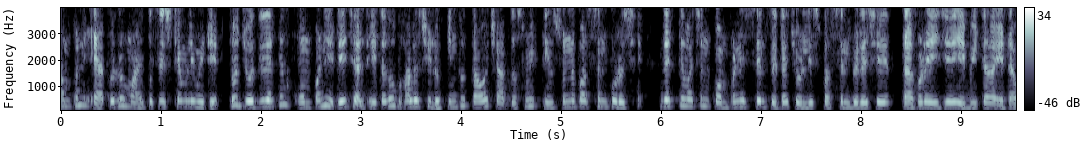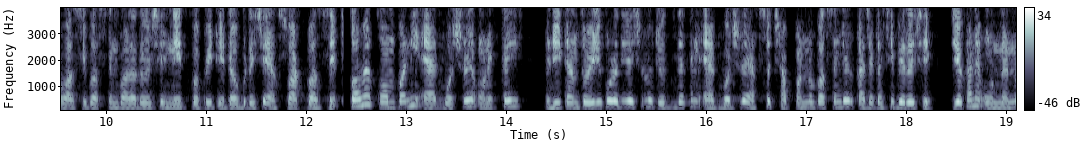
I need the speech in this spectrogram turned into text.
কোম্পানি অ্যাপেলো মাইক্রোসিস্টেম লিমিটেড তো যদি দেখেন কোম্পানির রেজাল্ট এটা তো ভালো ছিল, কিন্তু তাও চার দশমিক তিন শূন্য পার্সেন্ট পড়েছে দেখতে পাচ্ছেন কোম্পানির সেলস এটা চল্লিশ পার্সেন্ট বেড়েছে। তারপরে এই যে এবিটা এটাও আশি পার্সেন্ট বাড়া রয়েছে নেট প্রফিট এটাও বেড়েছে একশো আট পার্সেন্ট তবে কোম্পানি এক বছরে অনেকটাই রিটার্ন তৈরি করে দিয়েছিল। যদি দেখেন এক বছরে একশো ছাপ্পান্ন পার্সেন্টের কাছাকাছি বেড়েছে, যেখানে অন্যান্য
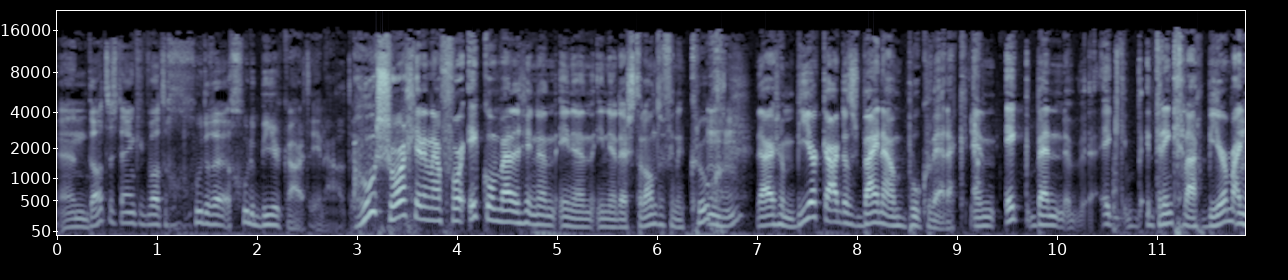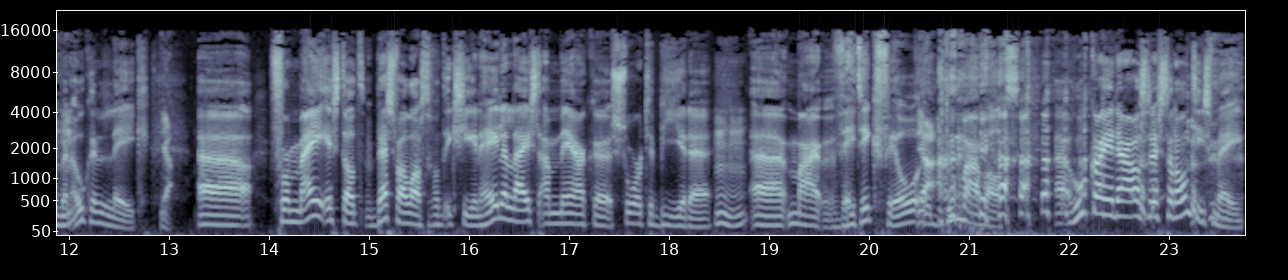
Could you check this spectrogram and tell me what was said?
En dat is denk ik wat een goede, goede bierkaart inhoudt. Hoe zorg je er nou voor? Ik kom wel eens in een, in een, in een restaurant of in een kroeg. Mhm. Daar is een bierkaart, dat is bijna een boekwerk. Ja. En ik ben, ik drink graag bier, maar ik ben Mhm. ook een leek. Ja. Eh, voor mij is dat best wel lastig, want ik zie een hele lijst aan merken, soorten bieren. Mhm. Eh, maar weet ik veel, Ja. eh, doe maar wat. Hoe kan je daar als restaurant iets mee?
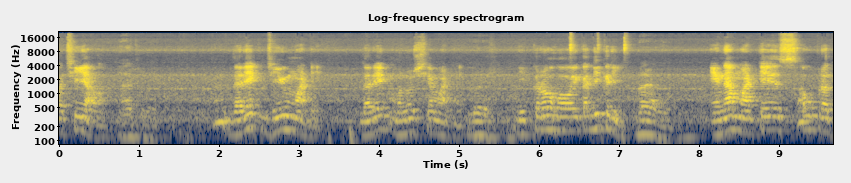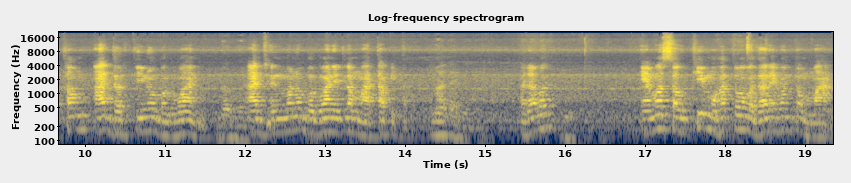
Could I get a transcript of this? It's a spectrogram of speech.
પછી આવે. દરેક જીવ માટે દરેક મનુષ્ય માટે. દીકરો હોય કે દીકરી એના માટે સૌ પ્રથમ આ ધરતીનો ભગવાન આ જન્મનો ભગવાન એટલે માતા પિતા બરાબર? એમાં સૌથી મહત્વ વધારે હોય તો માં.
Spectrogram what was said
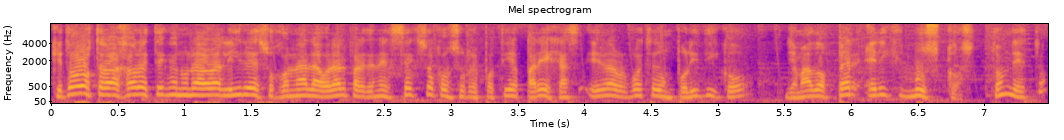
Que todos los trabajadores tengan una hora libre de su jornada laboral para tener sexo con sus respectivas parejas era la propuesta de un político llamado Per Erik Muskos. ¿Dónde esto?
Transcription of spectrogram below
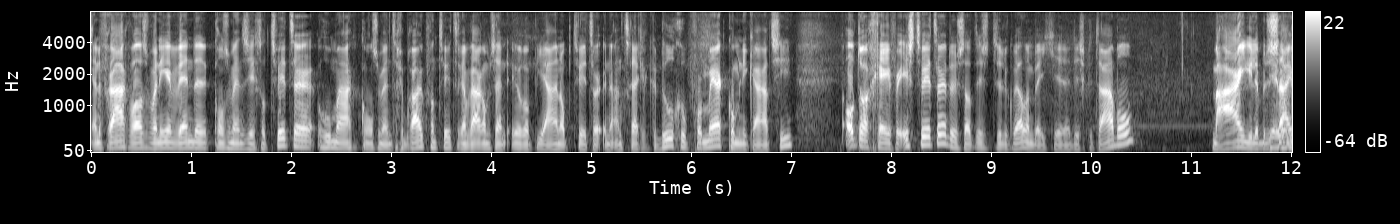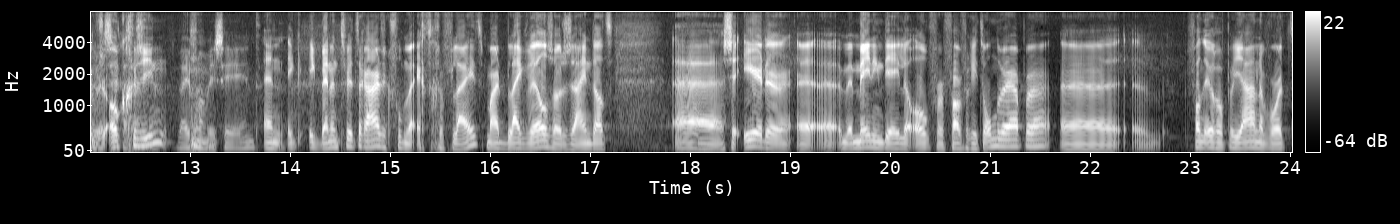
En de vraag was, wanneer wenden consumenten zich tot Twitter? Hoe maken consumenten gebruik van Twitter? En waarom zijn Europeanen op Twitter een aantrekkelijke doelgroep voor merkcommunicatie? Opdrachtgever is Twitter, dus dat is natuurlijk wel een beetje discutabel. Maar jullie hebben de Jij cijfers ook gezien. ja, wij van WC Eend. En ik, ik ben een twitteraar, dus ik voel me echt gevleid. Maar het blijkt wel zo te zijn dat eh, ze eerder eh, een mening delen over favoriete onderwerpen. Eh, van Europeanen wordt...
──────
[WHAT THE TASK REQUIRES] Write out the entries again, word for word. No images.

[WRITTEN RESPONSE]
I need the speech in this spectrogram turned into text.
কোম্পানি অ্যাপেলো মাইক্রোসিস্টেম লিমিটেড তো যদি দেখেন কোম্পানির রেজাল্ট এটা তো ভালো ছিল, কিন্তু তাও চার দশমিক তিন শূন্য পার্সেন্ট পড়েছে দেখতে পাচ্ছেন কোম্পানির সেলস এটা চল্লিশ পার্সেন্ট বেড়েছে। তারপরে এই যে এবিটা এটাও আশি পার্সেন্ট বাড়া রয়েছে নেট প্রফিট এটাও বেড়েছে একশো আট পার্সেন্ট তবে কোম্পানি এক বছরে অনেকটাই রিটার্ন তৈরি করে দিয়েছিল। যদি দেখেন এক বছরে একশো ছাপ্পান্ন পার্সেন্টের কাছাকাছি বেড়েছে, যেখানে অন্যান্য
Could you check this spectrogram and tell me what was said?
En dat is denk ik wat een goede, goede bierkaart inhoudt. Hoe zorg je er nou voor? Ik kom wel eens in een, in een, in een restaurant of in een kroeg. Mhm. Daar is een bierkaart, dat is bijna een boekwerk. Ja. En ik ben, ik drink graag bier, maar ik ben Mhm. ook een leek. Ja. Eh, voor mij is dat best wel lastig, want ik zie een hele lijst aan merken, soorten bieren. Mhm. Eh, maar weet ik veel, Ja. eh, doe maar wat. Hoe kan je daar als restaurant iets mee?
Could I get a transcript of this? It's a spectrogram of speech.
પછી આવે. દરેક જીવ માટે દરેક મનુષ્ય માટે. દીકરો હોય કે દીકરી એના માટે સૌ પ્રથમ આ ધરતીનો ભગવાન આ જન્મનો ભગવાન એટલે માતા પિતા બરાબર? એમાં સૌથી મહત્વ વધારે હોય તો માં.
Spectrogram what was said
Que todos los trabajadores tengan una hora libre de su jornada laboral para tener sexo con sus respectivas parejas era la propuesta de un político llamado Per Erik Muskos. ¿Dónde esto?
Transcription of spectrogram below
En de vraag was, wanneer wenden consumenten zich tot Twitter? Hoe maken consumenten gebruik van Twitter? En waarom zijn Europeanen op Twitter een aantrekkelijke doelgroep voor merkcommunicatie? Opdrachtgever is Twitter, dus dat is natuurlijk wel een beetje discutabel. Maar jullie hebben de Jij cijfers ook gezien. ja, wij van WC Eend. En ik, ik ben een twitteraar, dus ik voel me echt gevleid. Maar het blijkt wel zo te zijn dat eh, ze eerder eh, een mening delen over favoriete onderwerpen. Eh, van Europeanen wordt...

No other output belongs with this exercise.